Set down only what runs from the line containing "This spectrogram covers" through the last line of the data, exactly as it reads.
AVAILABLE RECORDS: Begin
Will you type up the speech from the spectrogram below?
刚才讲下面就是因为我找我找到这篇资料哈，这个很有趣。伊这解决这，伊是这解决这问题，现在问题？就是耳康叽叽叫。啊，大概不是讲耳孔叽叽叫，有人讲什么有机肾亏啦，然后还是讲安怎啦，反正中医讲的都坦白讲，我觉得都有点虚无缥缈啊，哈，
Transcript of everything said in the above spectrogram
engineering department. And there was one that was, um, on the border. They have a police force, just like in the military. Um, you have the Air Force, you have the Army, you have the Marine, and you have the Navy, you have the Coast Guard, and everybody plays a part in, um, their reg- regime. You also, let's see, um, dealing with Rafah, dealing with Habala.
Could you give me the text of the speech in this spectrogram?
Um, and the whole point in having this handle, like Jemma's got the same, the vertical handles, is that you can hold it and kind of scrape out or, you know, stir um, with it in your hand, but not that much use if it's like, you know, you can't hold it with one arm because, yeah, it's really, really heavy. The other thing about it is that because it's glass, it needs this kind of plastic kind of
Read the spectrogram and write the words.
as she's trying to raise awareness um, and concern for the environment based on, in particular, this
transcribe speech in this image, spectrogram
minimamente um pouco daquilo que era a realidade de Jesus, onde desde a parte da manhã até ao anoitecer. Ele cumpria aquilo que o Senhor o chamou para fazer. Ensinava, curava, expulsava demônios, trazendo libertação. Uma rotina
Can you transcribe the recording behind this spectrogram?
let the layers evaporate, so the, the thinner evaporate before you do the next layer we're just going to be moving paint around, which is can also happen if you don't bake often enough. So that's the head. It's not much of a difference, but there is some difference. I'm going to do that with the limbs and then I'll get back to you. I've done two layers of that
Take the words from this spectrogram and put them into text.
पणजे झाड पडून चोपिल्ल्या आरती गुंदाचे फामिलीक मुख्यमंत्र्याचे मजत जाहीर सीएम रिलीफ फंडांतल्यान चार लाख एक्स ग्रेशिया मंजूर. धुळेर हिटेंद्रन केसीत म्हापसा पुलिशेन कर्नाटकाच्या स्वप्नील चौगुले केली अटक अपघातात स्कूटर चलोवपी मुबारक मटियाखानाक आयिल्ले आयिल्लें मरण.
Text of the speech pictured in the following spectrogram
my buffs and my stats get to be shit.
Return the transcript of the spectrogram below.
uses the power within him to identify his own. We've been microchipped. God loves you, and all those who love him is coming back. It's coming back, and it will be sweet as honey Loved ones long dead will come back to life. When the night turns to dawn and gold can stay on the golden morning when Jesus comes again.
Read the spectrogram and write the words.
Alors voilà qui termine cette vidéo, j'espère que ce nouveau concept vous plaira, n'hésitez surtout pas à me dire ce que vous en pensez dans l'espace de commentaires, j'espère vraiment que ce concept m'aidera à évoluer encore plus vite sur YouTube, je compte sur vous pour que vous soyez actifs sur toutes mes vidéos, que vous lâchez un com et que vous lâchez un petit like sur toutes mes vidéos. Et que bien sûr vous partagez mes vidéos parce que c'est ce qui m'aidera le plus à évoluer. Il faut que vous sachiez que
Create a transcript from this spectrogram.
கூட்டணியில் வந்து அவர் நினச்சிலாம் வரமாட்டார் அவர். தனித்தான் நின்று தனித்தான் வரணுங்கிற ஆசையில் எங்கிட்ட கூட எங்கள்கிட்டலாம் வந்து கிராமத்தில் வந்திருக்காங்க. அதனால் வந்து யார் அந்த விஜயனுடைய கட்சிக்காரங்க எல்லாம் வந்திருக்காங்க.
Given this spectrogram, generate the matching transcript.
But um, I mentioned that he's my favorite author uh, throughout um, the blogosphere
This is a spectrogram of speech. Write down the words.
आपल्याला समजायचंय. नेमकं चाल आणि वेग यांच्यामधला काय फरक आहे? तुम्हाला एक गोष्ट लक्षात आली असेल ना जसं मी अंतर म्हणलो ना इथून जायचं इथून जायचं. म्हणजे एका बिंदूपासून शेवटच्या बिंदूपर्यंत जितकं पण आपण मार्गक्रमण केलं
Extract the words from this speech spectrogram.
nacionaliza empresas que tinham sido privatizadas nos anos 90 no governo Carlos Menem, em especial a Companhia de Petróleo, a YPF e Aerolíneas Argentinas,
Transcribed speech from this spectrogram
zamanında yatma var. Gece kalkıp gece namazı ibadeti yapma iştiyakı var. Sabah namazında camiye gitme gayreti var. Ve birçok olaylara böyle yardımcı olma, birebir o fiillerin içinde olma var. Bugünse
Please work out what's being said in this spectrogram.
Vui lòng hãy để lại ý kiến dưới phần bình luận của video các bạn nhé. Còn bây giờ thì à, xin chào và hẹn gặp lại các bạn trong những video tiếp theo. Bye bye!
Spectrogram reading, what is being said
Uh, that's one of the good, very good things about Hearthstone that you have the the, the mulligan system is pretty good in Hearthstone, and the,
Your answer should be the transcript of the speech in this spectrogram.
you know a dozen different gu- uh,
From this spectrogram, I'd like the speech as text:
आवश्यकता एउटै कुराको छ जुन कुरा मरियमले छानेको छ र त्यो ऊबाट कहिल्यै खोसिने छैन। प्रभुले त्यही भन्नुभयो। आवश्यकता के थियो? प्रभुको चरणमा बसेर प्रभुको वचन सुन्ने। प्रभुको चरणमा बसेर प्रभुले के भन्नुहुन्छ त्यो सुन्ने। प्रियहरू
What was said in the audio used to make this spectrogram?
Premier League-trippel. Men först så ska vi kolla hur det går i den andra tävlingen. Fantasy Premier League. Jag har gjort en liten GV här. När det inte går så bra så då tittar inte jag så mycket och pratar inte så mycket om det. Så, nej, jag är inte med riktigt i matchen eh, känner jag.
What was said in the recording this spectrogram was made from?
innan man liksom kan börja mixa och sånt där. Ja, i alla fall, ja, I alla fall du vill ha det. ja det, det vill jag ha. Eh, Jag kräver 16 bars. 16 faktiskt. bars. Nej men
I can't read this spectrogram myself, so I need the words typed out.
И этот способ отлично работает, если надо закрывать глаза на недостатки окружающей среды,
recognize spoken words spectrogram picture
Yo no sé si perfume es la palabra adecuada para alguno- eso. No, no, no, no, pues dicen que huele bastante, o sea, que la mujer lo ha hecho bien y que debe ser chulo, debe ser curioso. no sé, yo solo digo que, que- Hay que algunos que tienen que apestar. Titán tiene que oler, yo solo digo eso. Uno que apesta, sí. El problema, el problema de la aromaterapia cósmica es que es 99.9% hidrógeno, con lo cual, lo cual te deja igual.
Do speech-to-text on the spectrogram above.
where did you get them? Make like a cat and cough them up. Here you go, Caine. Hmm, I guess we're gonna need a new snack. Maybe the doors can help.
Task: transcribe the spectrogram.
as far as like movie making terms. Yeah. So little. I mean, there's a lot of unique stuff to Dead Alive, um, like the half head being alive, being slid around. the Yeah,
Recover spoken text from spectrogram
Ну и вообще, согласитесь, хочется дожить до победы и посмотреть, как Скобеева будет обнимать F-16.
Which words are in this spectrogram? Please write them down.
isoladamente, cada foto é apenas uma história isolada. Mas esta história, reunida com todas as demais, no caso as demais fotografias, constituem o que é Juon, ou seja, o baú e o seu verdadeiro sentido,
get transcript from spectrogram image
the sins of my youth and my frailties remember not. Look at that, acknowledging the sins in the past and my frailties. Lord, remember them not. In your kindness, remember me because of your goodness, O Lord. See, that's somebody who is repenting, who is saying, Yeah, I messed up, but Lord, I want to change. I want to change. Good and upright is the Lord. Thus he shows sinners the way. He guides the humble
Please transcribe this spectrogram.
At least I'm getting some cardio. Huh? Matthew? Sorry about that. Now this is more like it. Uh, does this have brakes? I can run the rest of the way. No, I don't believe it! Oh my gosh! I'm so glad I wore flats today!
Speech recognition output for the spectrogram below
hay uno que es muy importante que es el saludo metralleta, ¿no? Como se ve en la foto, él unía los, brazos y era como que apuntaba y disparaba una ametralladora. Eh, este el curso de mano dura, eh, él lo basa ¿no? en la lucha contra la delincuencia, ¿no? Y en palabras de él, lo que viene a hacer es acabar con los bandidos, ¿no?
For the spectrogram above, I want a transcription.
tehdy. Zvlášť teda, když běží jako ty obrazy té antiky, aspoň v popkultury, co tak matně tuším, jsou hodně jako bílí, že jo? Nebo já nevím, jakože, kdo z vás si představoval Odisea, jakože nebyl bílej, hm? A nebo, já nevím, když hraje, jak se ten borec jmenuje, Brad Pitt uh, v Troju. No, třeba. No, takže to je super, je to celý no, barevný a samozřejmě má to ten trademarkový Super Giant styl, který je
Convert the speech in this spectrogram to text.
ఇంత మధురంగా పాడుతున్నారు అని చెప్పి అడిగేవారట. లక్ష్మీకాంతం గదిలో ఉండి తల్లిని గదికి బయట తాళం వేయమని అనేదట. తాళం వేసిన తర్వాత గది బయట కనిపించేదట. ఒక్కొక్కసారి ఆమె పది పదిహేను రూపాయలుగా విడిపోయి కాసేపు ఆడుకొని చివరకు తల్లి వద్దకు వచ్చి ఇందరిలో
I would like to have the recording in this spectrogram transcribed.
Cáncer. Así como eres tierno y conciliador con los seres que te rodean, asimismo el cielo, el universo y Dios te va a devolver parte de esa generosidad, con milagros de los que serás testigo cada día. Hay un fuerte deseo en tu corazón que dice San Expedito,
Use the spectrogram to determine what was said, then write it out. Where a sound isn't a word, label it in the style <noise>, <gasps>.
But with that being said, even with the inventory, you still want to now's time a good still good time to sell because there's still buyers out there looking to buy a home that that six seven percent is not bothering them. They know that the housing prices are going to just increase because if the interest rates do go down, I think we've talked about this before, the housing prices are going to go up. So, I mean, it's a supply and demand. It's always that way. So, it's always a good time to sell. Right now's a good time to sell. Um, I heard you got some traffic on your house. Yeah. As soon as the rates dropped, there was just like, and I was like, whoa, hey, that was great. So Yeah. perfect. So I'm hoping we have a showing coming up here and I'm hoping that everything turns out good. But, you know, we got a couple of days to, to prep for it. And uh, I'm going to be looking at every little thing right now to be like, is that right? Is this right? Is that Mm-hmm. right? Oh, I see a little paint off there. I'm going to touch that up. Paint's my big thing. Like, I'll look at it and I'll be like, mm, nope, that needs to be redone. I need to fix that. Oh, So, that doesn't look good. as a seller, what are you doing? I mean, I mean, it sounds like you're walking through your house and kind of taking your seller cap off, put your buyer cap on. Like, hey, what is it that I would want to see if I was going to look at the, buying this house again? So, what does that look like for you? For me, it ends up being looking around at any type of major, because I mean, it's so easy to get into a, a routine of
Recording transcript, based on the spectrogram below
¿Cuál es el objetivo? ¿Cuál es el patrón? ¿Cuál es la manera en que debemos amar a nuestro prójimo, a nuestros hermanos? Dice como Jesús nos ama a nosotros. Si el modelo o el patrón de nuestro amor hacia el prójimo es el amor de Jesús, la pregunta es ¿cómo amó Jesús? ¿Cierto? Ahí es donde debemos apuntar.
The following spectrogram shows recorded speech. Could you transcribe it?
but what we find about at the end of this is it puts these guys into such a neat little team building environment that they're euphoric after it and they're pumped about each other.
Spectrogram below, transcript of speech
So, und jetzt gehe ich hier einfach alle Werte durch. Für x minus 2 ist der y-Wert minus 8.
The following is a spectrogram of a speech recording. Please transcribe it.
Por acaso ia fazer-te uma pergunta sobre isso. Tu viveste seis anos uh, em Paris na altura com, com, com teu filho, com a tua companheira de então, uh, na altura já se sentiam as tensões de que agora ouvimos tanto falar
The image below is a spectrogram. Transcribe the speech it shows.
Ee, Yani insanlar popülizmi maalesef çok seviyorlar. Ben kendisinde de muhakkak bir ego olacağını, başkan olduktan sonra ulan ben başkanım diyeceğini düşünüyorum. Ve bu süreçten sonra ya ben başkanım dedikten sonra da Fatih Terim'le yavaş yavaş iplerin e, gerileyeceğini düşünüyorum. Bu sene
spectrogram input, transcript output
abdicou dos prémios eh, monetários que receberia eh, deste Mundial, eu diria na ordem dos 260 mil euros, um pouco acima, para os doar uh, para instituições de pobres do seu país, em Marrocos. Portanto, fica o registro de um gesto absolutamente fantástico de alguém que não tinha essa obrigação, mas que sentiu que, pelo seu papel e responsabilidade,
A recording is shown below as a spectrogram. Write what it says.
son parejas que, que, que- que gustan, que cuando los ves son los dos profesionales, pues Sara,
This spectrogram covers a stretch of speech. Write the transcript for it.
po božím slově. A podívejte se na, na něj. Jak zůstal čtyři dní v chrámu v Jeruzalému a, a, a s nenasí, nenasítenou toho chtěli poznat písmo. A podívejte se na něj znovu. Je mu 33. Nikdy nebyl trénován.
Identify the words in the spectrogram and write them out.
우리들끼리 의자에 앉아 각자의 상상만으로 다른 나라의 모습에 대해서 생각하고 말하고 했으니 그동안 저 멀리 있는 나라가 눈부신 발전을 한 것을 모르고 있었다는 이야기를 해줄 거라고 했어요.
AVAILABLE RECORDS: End
ANSWER TO THE EXERCISE:
This spectrogram covers a stretch of speech. Write the transcript for it.
po božím slově. A podívejte se na, na něj. Jak zůstal čtyři dní v chrámu v Jeruzalému a, a, a s nenasí, nenasítenou toho chtěli poznat písmo. A podívejte se na něj znovu. Je mu 33. Nikdy nebyl trénován.
Identify the words in the spectrogram and write them out.
우리들끼리 의자에 앉아 각자의 상상만으로 다른 나라의 모습에 대해서 생각하고 말하고 했으니 그동안 저 멀리 있는 나라가 눈부신 발전을 한 것을 모르고 있었다는 이야기를 해줄 거라고 했어요.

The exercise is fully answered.